iii. The Easter Cactus (Rhipsalideae gaertneri) is a woodland Cactus flower names with dazzling star-shaped flowers in shades of white, scarlet, and pink. It has segmented stems without spines. One of the simplest indoor cacti to cultivate, it is ideal for novice growers.
iv. The star-shaped mound of the star cactus (Astrophytum asterias), commonly known as the sand dollar or sea urchin cactus, has yellow blooms. This diminutive type, which is frequently seen in indoor terrarium gardens, has a diameter of two to six inches and a height of one to two inches.
Propagation of Indoor Cactus:
You can propagate other Tall cactus plants with the offshoots (or pups) your cactus generates. While some puppies originate along the stem or on the pads, the majority of pups develop towards the base of the plant where they share its nutrients and water. The reproduction of the plant while also promoting the health of the mother plant is made possible by harvesting and propagating pups.
Commonly Found Problems in Indoor Cactus:
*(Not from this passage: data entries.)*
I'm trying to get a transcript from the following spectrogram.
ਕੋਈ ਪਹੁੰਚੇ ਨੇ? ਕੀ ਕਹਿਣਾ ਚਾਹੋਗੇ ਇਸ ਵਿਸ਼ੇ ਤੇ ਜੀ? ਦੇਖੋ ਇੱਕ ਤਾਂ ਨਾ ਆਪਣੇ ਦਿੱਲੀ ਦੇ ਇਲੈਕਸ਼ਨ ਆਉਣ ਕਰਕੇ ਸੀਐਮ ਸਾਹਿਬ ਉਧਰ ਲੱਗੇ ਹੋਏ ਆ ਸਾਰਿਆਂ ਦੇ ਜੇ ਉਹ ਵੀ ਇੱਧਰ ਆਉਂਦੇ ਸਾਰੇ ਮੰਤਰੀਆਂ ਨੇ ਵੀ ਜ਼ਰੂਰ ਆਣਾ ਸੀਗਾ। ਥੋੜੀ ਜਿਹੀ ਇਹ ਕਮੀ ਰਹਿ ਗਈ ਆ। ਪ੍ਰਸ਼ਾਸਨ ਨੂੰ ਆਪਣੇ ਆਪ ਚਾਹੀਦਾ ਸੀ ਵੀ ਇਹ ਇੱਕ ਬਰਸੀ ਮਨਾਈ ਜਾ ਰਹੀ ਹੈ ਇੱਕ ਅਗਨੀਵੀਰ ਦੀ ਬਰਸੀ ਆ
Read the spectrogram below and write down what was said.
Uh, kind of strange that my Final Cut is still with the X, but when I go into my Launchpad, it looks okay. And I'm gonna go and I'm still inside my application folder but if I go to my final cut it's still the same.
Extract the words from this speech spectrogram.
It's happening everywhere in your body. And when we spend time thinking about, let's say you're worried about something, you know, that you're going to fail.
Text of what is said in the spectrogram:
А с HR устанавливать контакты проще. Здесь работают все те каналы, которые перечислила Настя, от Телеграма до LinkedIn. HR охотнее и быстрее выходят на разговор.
Gardeners who grow Large cactus frequently overwater their plants in the winter. Rot may result as a result, either at the plant’s base or at the tips where new growth appears. It could be essential to grow a new plant from cuttings if the rot is advanced or to completely abandon the mother plant.
Because most chemical fertilizers include heavy metals that eventually kill the plant, using non-organic fertilizer might also harm your cactus. Furthermore, physical harm to cacti is common due to their lack of a protective bark or set of leaves, which can allow a bump to get infected. Maintaining your plant’s health will help it callus over before becoming infected, preventing this.
If you are thinking of having these attractive plants or need any kind of consulting, you can contact DUA Landscape.